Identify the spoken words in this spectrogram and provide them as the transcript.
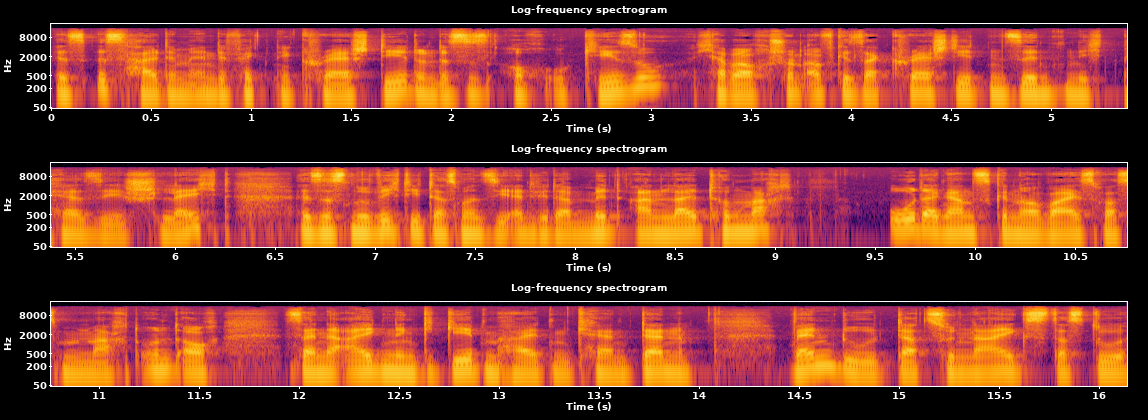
es ist halt im Endeffekt eine Crash-Diät und das ist auch okay so. Ich habe auch schon oft gesagt, Crash-Diäten sind nicht per se schlecht. Es ist nur wichtig, dass man sie entweder mit Anleitung macht oder ganz genau weiß, was man macht und auch seine eigenen Gegebenheiten kennt. Denn wenn du dazu neigst, dass du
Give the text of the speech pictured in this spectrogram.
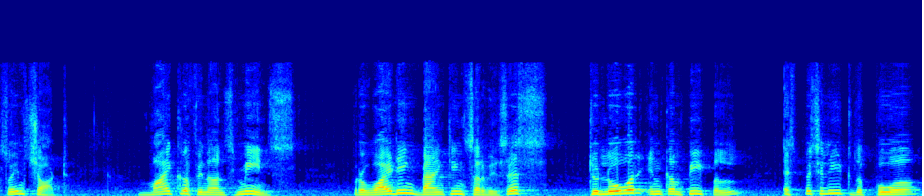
So in short, microfinance means providing banking services to lower income people, especially to the poor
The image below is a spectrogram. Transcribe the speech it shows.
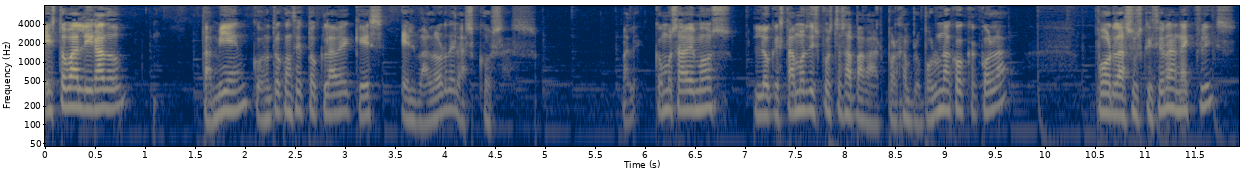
esto va ligado también con otro concepto clave que es el valor de las cosas. ¿Vale? ¿Cómo sabemos lo que estamos dispuestos a pagar? Por ejemplo, por una Coca-Cola, por la suscripción a Netflix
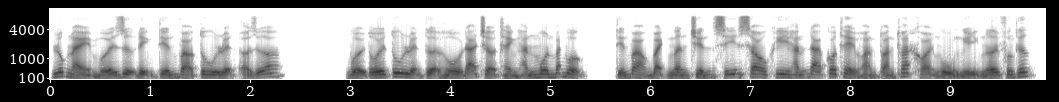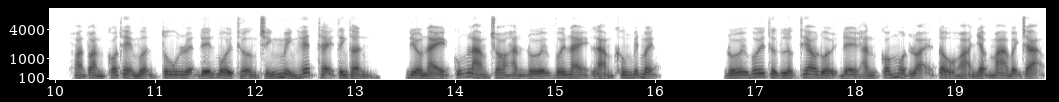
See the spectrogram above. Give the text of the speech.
lúc này mới dự định tiến vào tu luyện ở giữa. Buổi tối tu luyện tựa hồ đã trở thành hắn môn bắt buộc, tiến vào bạch ngân chiến sĩ sau khi hắn đã có thể hoàn toàn thoát khỏi ngủ nghỉ ngơi phương thức, hoàn toàn có thể mượn tu luyện đến bồi thường chính mình hết thệ tinh thần, điều này cũng làm cho hắn đối với này làm không biết mệt. Đối với thực lực theo đuổi để hắn có một loại tẩu hỏa nhập ma bệnh trạng.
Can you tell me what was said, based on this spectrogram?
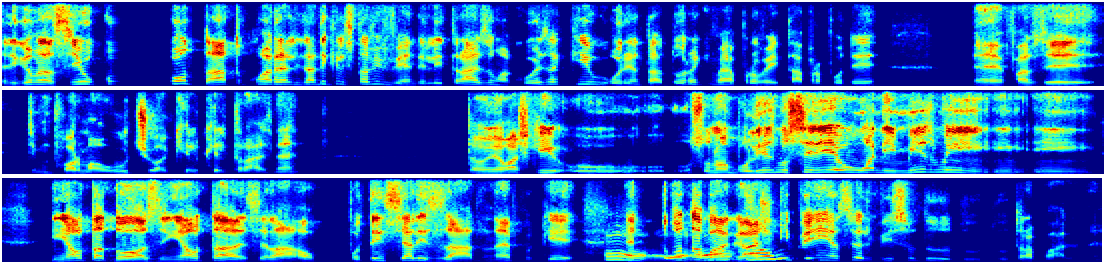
digamos assim, o contato com a realidade que ele está vivendo. Ele traz uma coisa que o orientador é que vai aproveitar para poder é, fazer de forma útil aquilo que ele traz, né? Então eu acho que o, o sonambulismo seria um animismo em, em, em, alta dose, em alta, sei lá, potencializado, né? Porque é, é toda a é, é bagagem é um... que vem a serviço do, do, do, trabalho, né?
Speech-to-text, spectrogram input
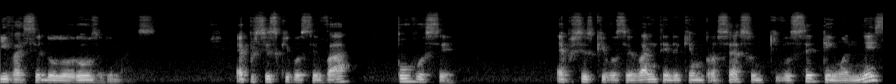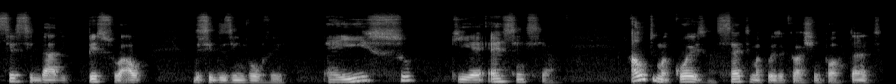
e vai ser doloroso demais. É preciso que você vá por você. É preciso que você vá entender que é um processo em que você tem uma necessidade pessoal de se desenvolver. É isso que é essencial. A última coisa, a sétima coisa que eu acho importante,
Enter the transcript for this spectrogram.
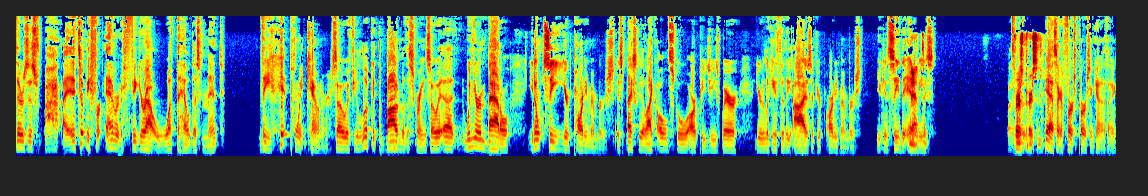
there's this. It took me forever to figure out what the hell this meant the hit point counter. So if you look at the bottom of the screen, so uh, when you're in battle, you don't see your party members. It's basically like old school RPGs where you're looking through the eyes of your party members. You can see the enemies. Yeah, first person. Yeah, it's like a first person kind of thing.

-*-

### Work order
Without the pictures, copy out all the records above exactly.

### Response area
Identify the spoken words in this spectrogram and provide them as the transcript.
es ist halt im Endeffekt eine Crash-Diät und das ist auch okay so. Ich habe auch schon oft gesagt, Crash-Diäten sind nicht per se schlecht. Es ist nur wichtig, dass man sie entweder mit Anleitung macht oder ganz genau weiß, was man macht und auch seine eigenen Gegebenheiten kennt. Denn wenn du dazu neigst, dass du
Give the text of the speech pictured in this spectrogram.
So in short, microfinance means providing banking services to lower income people, especially to the poor
The image below is a spectrogram. Transcribe the speech it shows.
esto va ligado también con otro concepto clave que es el valor de las cosas. ¿Vale? ¿Cómo sabemos lo que estamos dispuestos a pagar? Por ejemplo, por una Coca-Cola, por la suscripción a Netflix
See the spectrogram above. Give the text of the speech.
lúc này mới dự định tiến vào tu luyện ở giữa. Buổi tối tu luyện tựa hồ đã trở thành hắn môn bắt buộc, tiến vào bạch ngân chiến sĩ sau khi hắn đã có thể hoàn toàn thoát khỏi ngủ nghỉ ngơi phương thức, hoàn toàn có thể mượn tu luyện đến bồi thường chính mình hết thệ tinh thần, điều này cũng làm cho hắn đối với này làm không biết mệt. Đối với thực lực theo đuổi để hắn có một loại tẩu hỏa nhập ma bệnh trạng.
Can you tell me what was said, based on this spectrogram?
digamos assim, o contato com a realidade que ele está vivendo. Ele traz uma coisa que o orientador é que vai aproveitar para poder é, fazer de forma útil aquilo que ele traz, né? Então eu acho que o, o sonambulismo seria um animismo em, em, em, alta dose, em alta, sei lá, potencializado, né? Porque é, é toda a é, é bagagem é um... que vem a serviço do, do, do, trabalho, né?
Speech-to-text, spectrogram input
e vai ser doloroso demais. É preciso que você vá por você. É preciso que você vá entender que é um processo em que você tem uma necessidade pessoal de se desenvolver. É isso que é essencial. A última coisa, a sétima coisa que eu acho importante,
Enter the transcript for this spectrogram.
there's this. It took me forever to figure out what the hell this meant the hit point counter. So if you look at the bottom of the screen, so uh, when you're in battle, you don't see your party members. It's basically like old school RPGs where you're looking through the eyes of your party members. You can see the enemies. Yeah, first person. Yeah, it's like a first person kind of thing.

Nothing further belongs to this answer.